You can never know too much about cheese.
That’s why cheese expert Nathan Aldridge enrolled in UVM’s online Artisan Cheese & Sensory Fundamentals Certificate Program last fall.
Aldridge, who lives in Atlanta, is a manager who runs training programs for cheesemongers Gourmet Foods International. A cheese professional with more than 15 years of experience, Aldridge was looking for an alternative to the American Cheese Society Annual Conference, which was canceled in 2020 because of the pandemic. He came across UVM’s online artisan cheese certificate program and decided to enroll last fall.
“Last year, I didn’t travel.

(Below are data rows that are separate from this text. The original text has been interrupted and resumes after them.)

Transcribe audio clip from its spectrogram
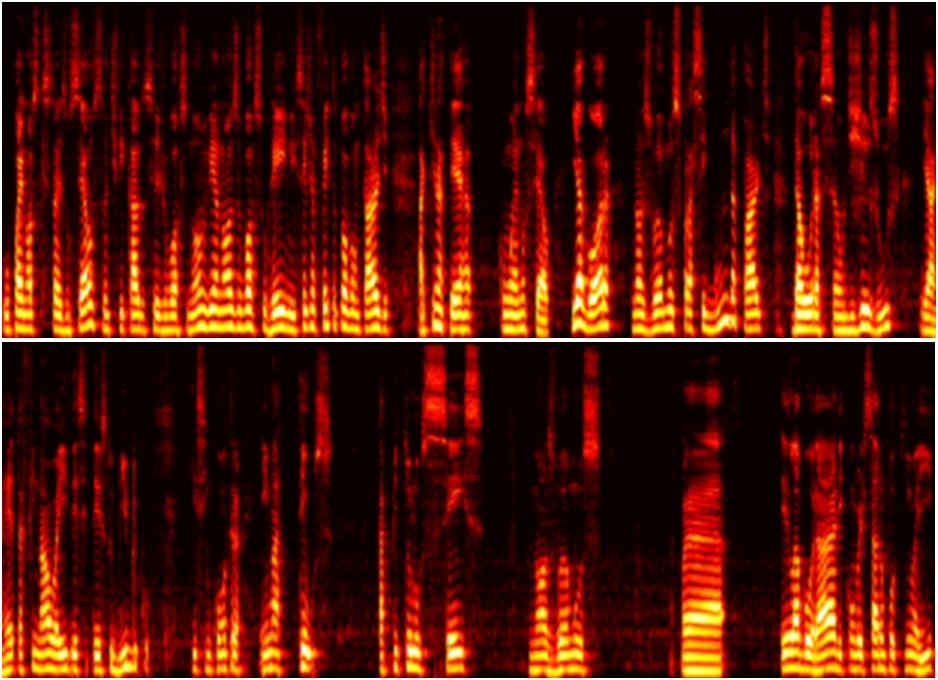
o Pai Nosso que estás no céu, santificado seja o vosso nome, venha a nós o vosso reino e seja feita a tua vontade aqui na terra como é no céu. E agora nós vamos para a segunda parte da oração de Jesus e a reta final aí desse texto bíblico que se encontra em Mateus, capítulo 6. Nós vamos é, elaborar e conversar um pouquinho aí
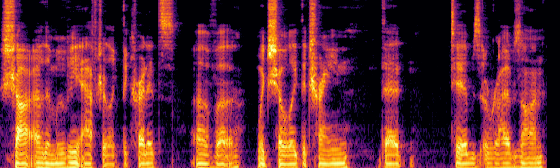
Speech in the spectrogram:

I wanted to continue my cheese education—you can never know enough about cheese—because there’s always something more to learn,” says Aldridge. “I was looking to stay current. When I saw the UVM program, I did some research and jumped right on it.”
The UVM cheesemaking certificate is a four-week, online program for cheesemongers, food systems professionals, and aspiring cheesemakers.

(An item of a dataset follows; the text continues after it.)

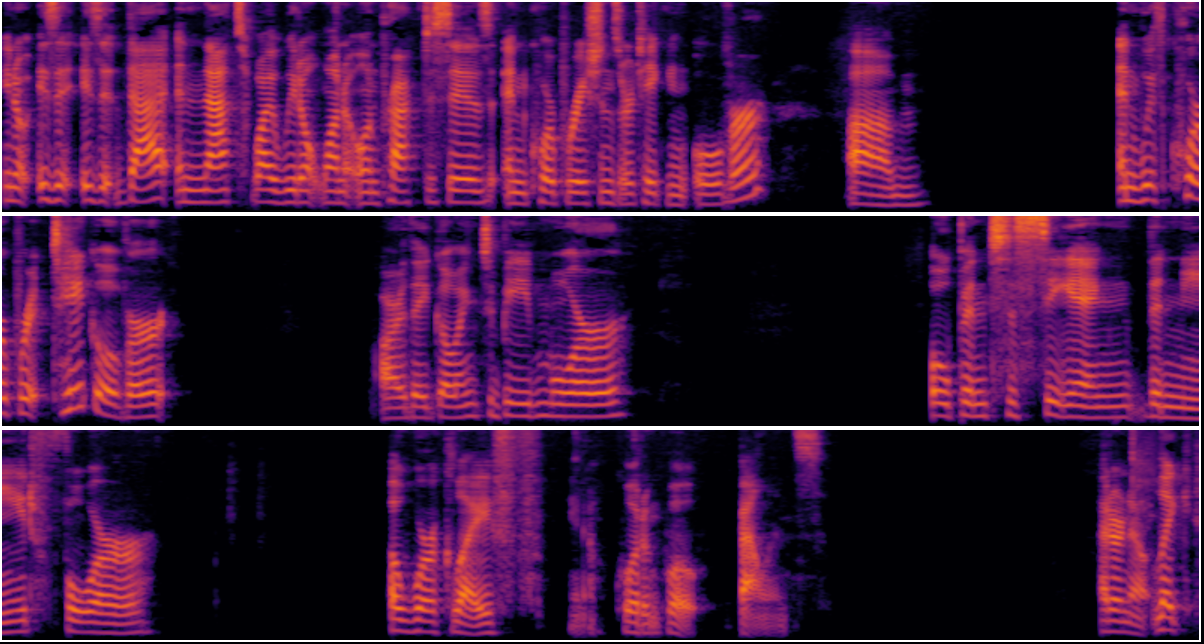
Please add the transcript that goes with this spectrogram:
you know, is it is it that, and that's why we don't want to own practices, and corporations are taking over. Um, and with corporate takeover, are they going to be more open to seeing the need for a work life, you know, quote unquote balance? I don't know. Like,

“We had students in the program who are novices about cheese, and we also had professionals. Everybody was able to pull something out of that class and learn something,” he says. “To me, that’s impressive.”
The UVM Cheesemaking Certificate is designed to:
- Share the expertise of Vermont’s award-winning cheesemakers
- Help beginning cheesemakers, cheesemongers, and other people working within the food system build knowledge around types of cheeses and the foundations of cheesemaking
- Introduce students to the various career pathways in the cheese industry
- Equip students with the ability to conduct sensory evaluations for different types of cheese
“What I loved at UVM was the communication piece between the students. We all read each other’s work and commented on each other’s work,” Aldridge says. “This program allowed there to be a small community of people trying to gain more cheese knowledge, and at the same time, be able to support each other as well. I thought that was something very unique.”
Aldridge began his cheese business career in 2005 at Murray’s Cheese in New York. He had studied restaurant management at the University of Alabama and graduated with plans for managing or owning a restaurant.
“Then I realized how hard the restaurant business was and couldn’t find a job,” he says. “A friend suggested I apply to Murray’s for a job selling cheese. I love food, I always have. Even though I didn’t know much about cheese, I was known to be pretty good at customer service.”
Aldridge worked his way up quickly at Murray’s, first becoming an assistant manager within two months and eventually promoted to manager.
“I always say that when I became manager at Murray’s, I left the cheese counter. And I missed that. It made me yearn for cheese again,” he says, adding that wanting to work more closely with cheese again prompted him to change jobs and work for Gourmet Foods International.
The UVM course was an effective way for Aldridge to learn and rediscover things about cheese, including the terroir of cheese and flavor profiles.
“Studying the terroir isn’t normally done in a lot of cheese courses. But UVM made us really think about cheese—things like the condition of the land that the animals grazed on, and how the cheese was going to taste based on what the cows were eating,” he says. “UVM pulls it all together.”
The UVM program also rekindled Aldridge’s passion for cheese.
“While I might call myself an old-timer in the business, so to speak, I was still able to get passionate, and I was still able to learn,” he says.
Learn more about the UVM Artisan Cheese & Sensory Fundamentals Certificate Program